▶ _REQUIREMENT_: Give the records again word for word. Leave every picture out.

[Data entries]
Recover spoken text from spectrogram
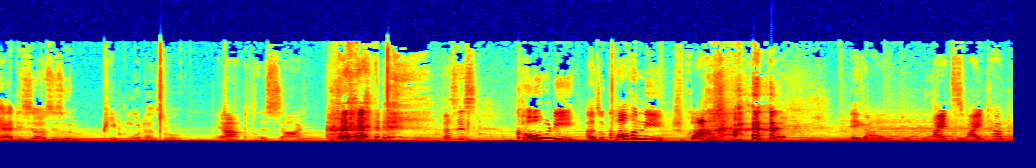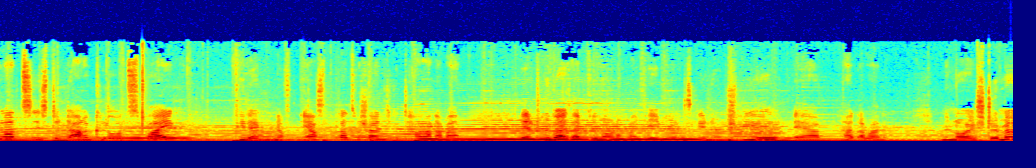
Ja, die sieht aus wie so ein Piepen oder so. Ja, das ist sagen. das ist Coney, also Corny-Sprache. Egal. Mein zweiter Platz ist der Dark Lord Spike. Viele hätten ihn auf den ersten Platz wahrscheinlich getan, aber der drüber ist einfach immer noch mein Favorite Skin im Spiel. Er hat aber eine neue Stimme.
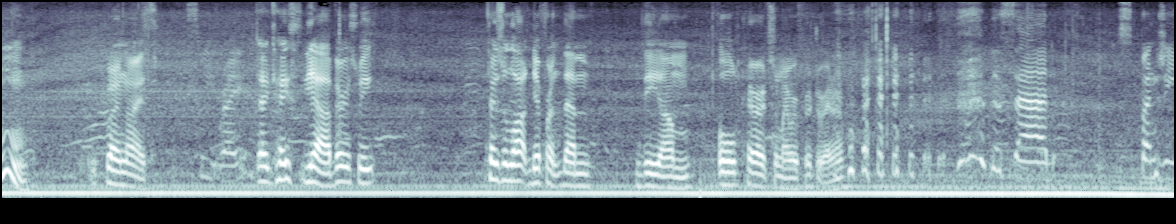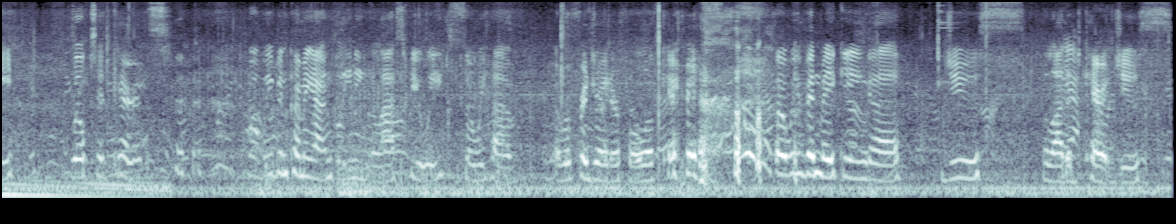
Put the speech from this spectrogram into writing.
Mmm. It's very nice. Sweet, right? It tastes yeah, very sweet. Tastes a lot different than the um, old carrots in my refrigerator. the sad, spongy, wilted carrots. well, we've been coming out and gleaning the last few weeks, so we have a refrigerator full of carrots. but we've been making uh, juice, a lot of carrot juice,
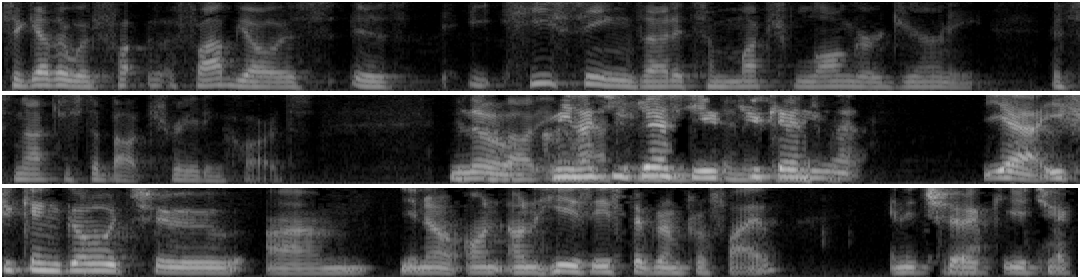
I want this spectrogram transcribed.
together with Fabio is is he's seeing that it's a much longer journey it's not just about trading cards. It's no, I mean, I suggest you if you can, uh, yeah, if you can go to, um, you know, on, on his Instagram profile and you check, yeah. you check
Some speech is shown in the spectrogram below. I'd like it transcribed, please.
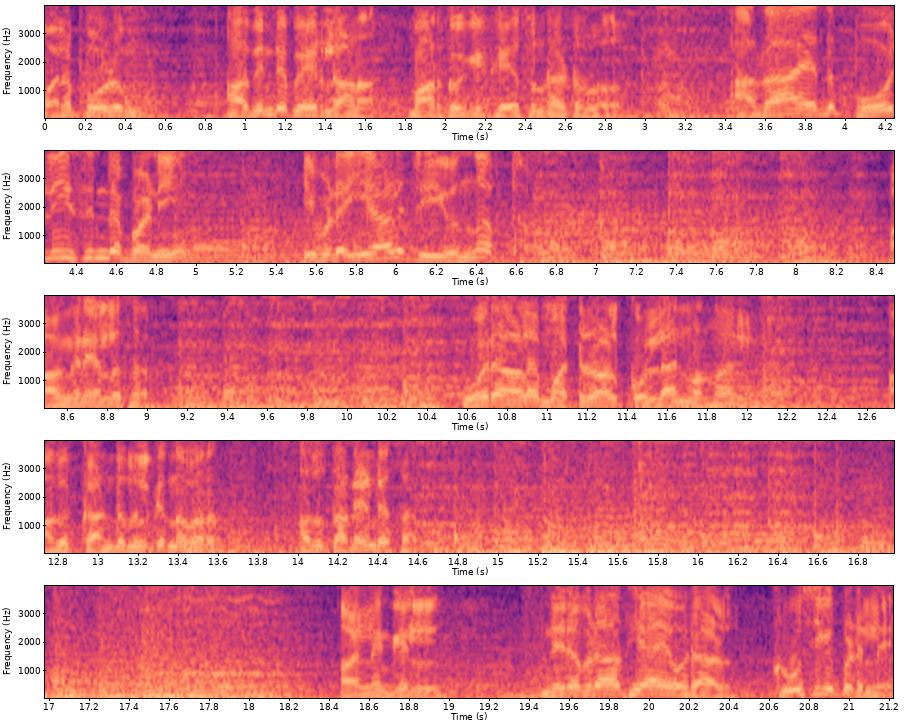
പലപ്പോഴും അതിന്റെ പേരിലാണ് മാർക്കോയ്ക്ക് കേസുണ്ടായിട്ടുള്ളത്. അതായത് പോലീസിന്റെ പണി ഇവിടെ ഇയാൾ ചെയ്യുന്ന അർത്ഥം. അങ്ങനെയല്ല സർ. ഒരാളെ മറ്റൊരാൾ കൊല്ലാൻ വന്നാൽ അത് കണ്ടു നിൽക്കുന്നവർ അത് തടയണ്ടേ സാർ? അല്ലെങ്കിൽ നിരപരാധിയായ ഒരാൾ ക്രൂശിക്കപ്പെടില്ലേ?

▶ _RESULT_:
Recover spoken text from spectrogram
Ja, die sieht aus wie so ein Piepen oder so. Ja, das ist sagen. das ist Coney, also Corny-Sprache. Egal. Mein zweiter Platz ist der Dark Lord Spike. Viele hätten ihn auf den ersten Platz wahrscheinlich getan, aber der drüber ist einfach immer noch mein Favorite Skin im Spiel. Er hat aber eine neue Stimme.
Put the speech from this spectrogram into writing.
Mmm. It's very nice. Sweet, right? It tastes yeah, very sweet. Tastes a lot different than the um, old carrots in my refrigerator. the sad, spongy, wilted carrots. well, we've been coming out and gleaning the last few weeks, so we have a refrigerator full of carrots. but we've been making uh, juice, a lot of carrot juice,
I want this spectrogram transcribed.
together with Fabio is is he's seeing that it's a much longer journey it's not just about trading cards. It's no, I mean, I suggest you if you can, uh, yeah, if you can go to, um, you know, on, on his Instagram profile and you check, yeah. you check
Some speech is shown in the spectrogram below. I'd like it transcribed, please.
പലപ്പോഴും അതിന്റെ പേരിലാണ് മാർക്കോയ്ക്ക് കേസുണ്ടായിട്ടുള്ളത്. അതായത് പോലീസിന്റെ പണി ഇവിടെ ഇയാൾ ചെയ്യുന്ന അർത്ഥം. അങ്ങനെയല്ല സർ. ഒരാളെ മറ്റൊരാൾ കൊല്ലാൻ വന്നാൽ അത് കണ്ടു നിൽക്കുന്നവർ അത് തടയണ്ടേ സാർ? അല്ലെങ്കിൽ നിരപരാധിയായ ഒരാൾ ക്രൂശിക്കപ്പെടില്ലേ?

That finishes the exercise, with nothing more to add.